*Task directions*.
Copy only what lies from the line containing "Could you convert" through the line containing "Enter the transcript" in the entries below, keeping both end lines exact and dropping every picture.

*Record set*.
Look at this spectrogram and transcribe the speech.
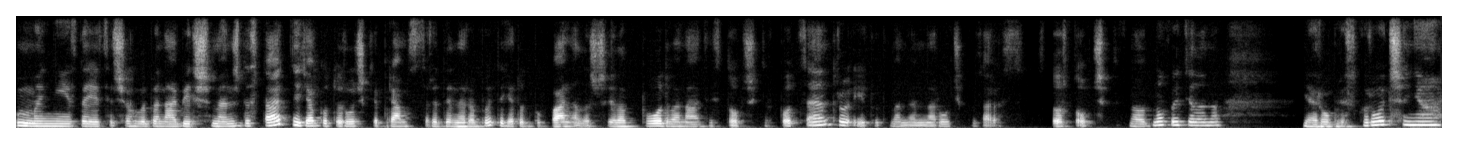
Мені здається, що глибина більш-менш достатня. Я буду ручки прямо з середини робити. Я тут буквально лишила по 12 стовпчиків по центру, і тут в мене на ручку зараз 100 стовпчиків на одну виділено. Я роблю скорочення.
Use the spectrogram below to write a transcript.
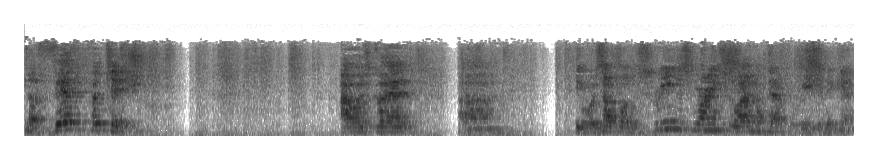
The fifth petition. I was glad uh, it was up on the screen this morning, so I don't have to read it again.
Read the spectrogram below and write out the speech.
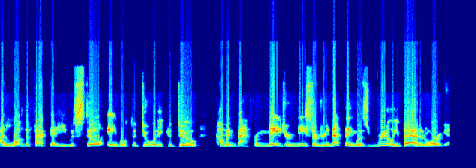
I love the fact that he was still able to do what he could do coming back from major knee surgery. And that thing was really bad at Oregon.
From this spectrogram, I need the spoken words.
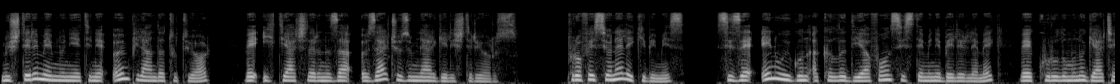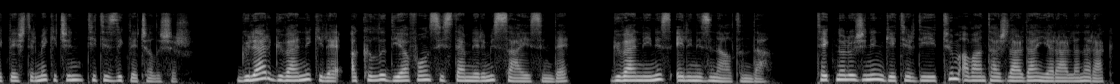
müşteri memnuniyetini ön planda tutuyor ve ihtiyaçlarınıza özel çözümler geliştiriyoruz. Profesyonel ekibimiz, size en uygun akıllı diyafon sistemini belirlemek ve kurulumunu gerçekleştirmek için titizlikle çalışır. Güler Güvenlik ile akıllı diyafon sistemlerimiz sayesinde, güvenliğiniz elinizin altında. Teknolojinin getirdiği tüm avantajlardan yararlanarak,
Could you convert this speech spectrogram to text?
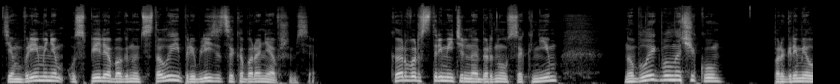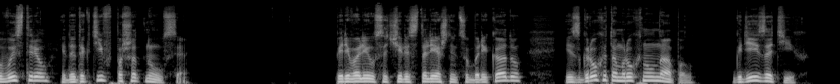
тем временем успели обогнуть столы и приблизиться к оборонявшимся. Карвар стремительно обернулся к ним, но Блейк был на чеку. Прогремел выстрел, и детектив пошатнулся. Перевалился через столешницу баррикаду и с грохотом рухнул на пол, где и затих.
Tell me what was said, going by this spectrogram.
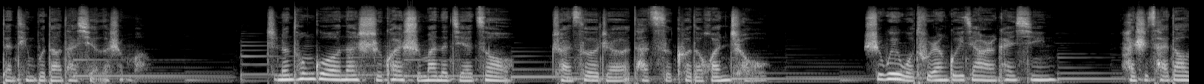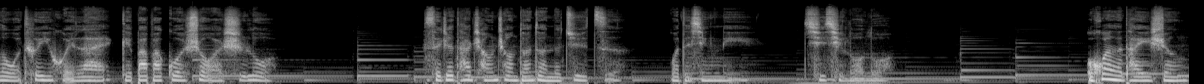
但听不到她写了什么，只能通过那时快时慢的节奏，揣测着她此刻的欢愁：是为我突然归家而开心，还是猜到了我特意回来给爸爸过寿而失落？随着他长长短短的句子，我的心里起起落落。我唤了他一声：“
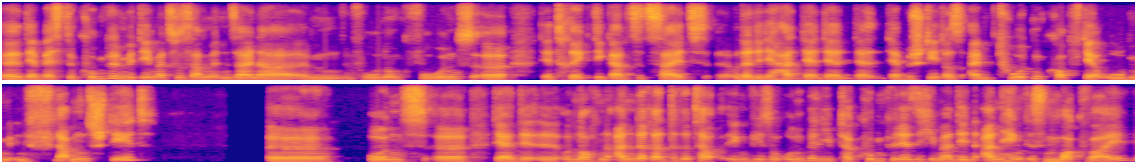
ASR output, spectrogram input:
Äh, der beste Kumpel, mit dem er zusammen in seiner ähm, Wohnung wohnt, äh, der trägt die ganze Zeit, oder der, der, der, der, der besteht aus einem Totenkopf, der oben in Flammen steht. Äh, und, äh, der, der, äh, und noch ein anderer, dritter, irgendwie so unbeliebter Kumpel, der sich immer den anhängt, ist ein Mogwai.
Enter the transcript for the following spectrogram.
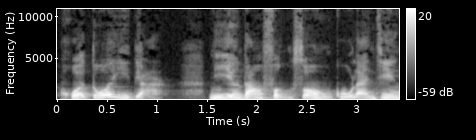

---

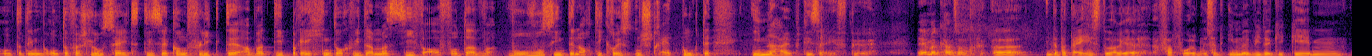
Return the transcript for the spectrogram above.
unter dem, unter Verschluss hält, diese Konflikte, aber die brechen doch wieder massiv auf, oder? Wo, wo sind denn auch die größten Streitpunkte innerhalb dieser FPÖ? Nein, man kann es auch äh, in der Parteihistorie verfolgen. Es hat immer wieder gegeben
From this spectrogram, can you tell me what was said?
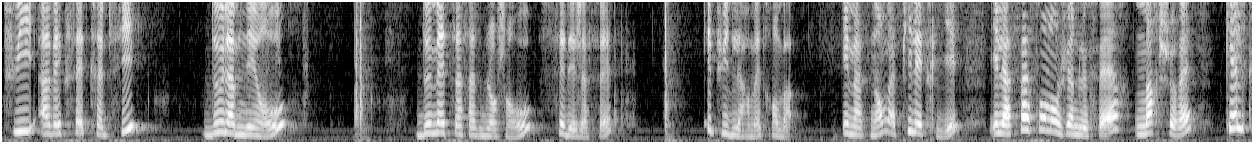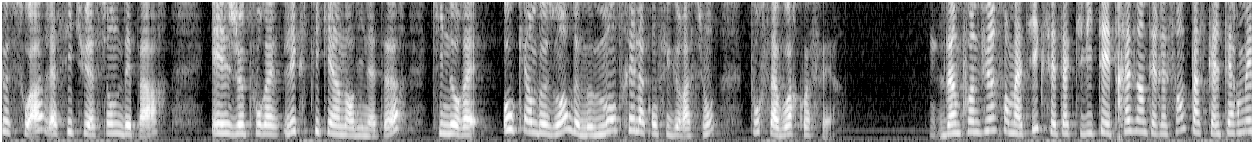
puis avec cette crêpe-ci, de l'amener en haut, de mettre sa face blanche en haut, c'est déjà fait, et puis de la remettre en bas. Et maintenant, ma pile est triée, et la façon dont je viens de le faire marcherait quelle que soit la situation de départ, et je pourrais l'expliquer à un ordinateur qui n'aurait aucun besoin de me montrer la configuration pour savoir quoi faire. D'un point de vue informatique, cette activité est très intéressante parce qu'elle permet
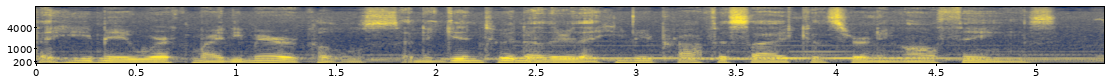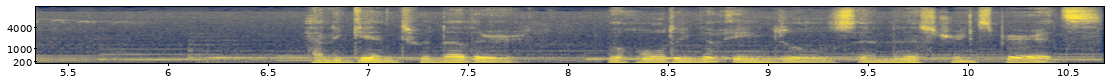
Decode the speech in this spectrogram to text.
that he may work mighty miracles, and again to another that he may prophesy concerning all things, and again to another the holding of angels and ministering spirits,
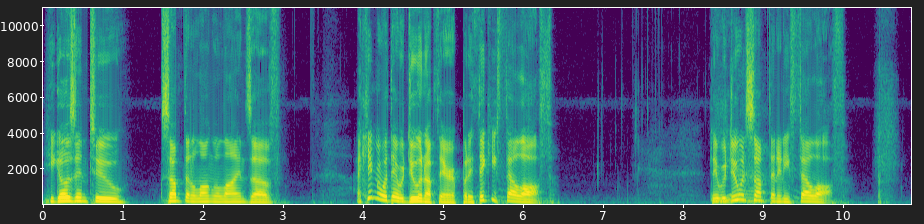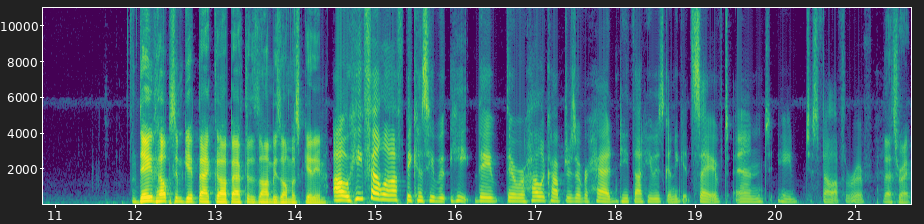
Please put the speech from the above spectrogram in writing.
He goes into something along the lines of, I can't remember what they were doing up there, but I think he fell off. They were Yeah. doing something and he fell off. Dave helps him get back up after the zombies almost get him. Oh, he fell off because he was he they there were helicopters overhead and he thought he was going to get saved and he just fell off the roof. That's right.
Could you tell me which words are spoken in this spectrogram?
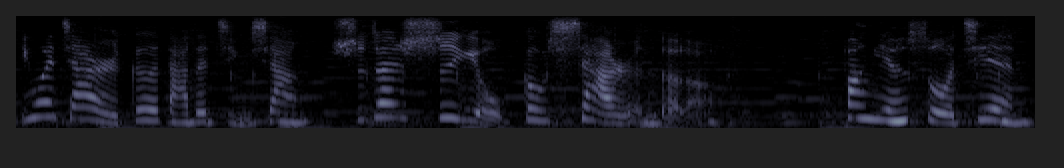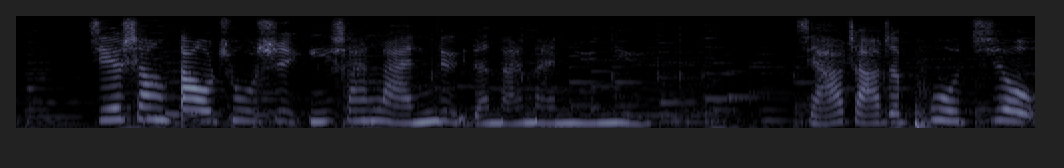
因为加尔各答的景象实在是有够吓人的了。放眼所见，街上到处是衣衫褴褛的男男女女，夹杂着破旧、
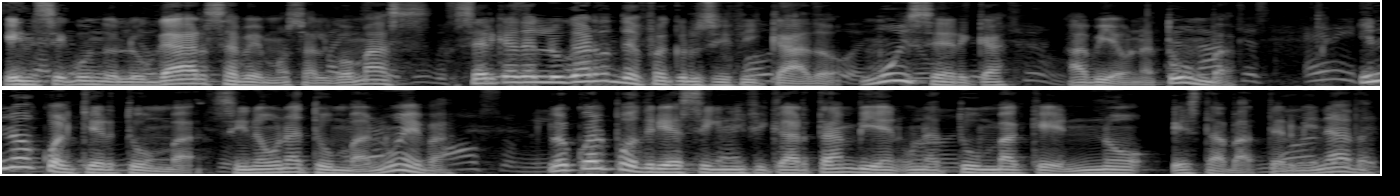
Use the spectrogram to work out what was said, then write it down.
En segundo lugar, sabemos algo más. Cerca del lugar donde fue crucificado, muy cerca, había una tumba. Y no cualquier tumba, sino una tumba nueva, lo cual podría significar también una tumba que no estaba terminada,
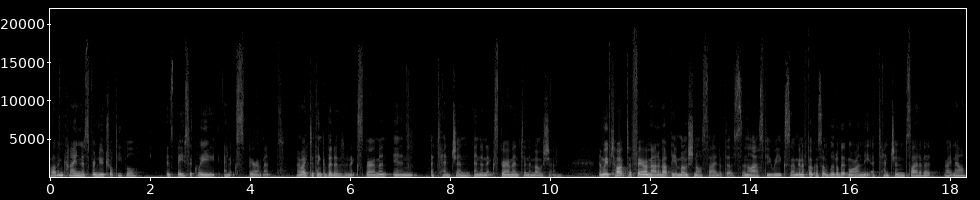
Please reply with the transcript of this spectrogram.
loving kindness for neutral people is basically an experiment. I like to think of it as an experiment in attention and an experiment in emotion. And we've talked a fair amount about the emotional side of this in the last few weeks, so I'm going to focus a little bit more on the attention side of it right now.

*Exercise response*.
Could you convert this speech spectrogram to text?
тем временем успели обогнуть столы и приблизиться к оборонявшимся. Карвар стремительно обернулся к ним, но Блейк был на чеку. Прогремел выстрел, и детектив пошатнулся. Перевалился через столешницу баррикаду и с грохотом рухнул на пол, где и затих.
Tell me what was said, going by this spectrogram.
但听不到她写了什么，只能通过那时快时慢的节奏，揣测着她此刻的欢愁：是为我突然归家而开心，还是猜到了我特意回来给爸爸过寿而失落？随着他长长短短的句子，我的心里起起落落。我唤了他一声：“
ASR output, spectrogram input:
Äh, der beste Kumpel, mit dem er zusammen in seiner ähm, Wohnung wohnt, äh, der trägt die ganze Zeit, oder der, der, der, der, der besteht aus einem Totenkopf, der oben in Flammen steht. Äh, und, äh, der, der, äh, und noch ein anderer, dritter, irgendwie so unbeliebter Kumpel, der sich immer den anhängt, ist ein Mogwai.
Enter the transcript for the following spectrogram.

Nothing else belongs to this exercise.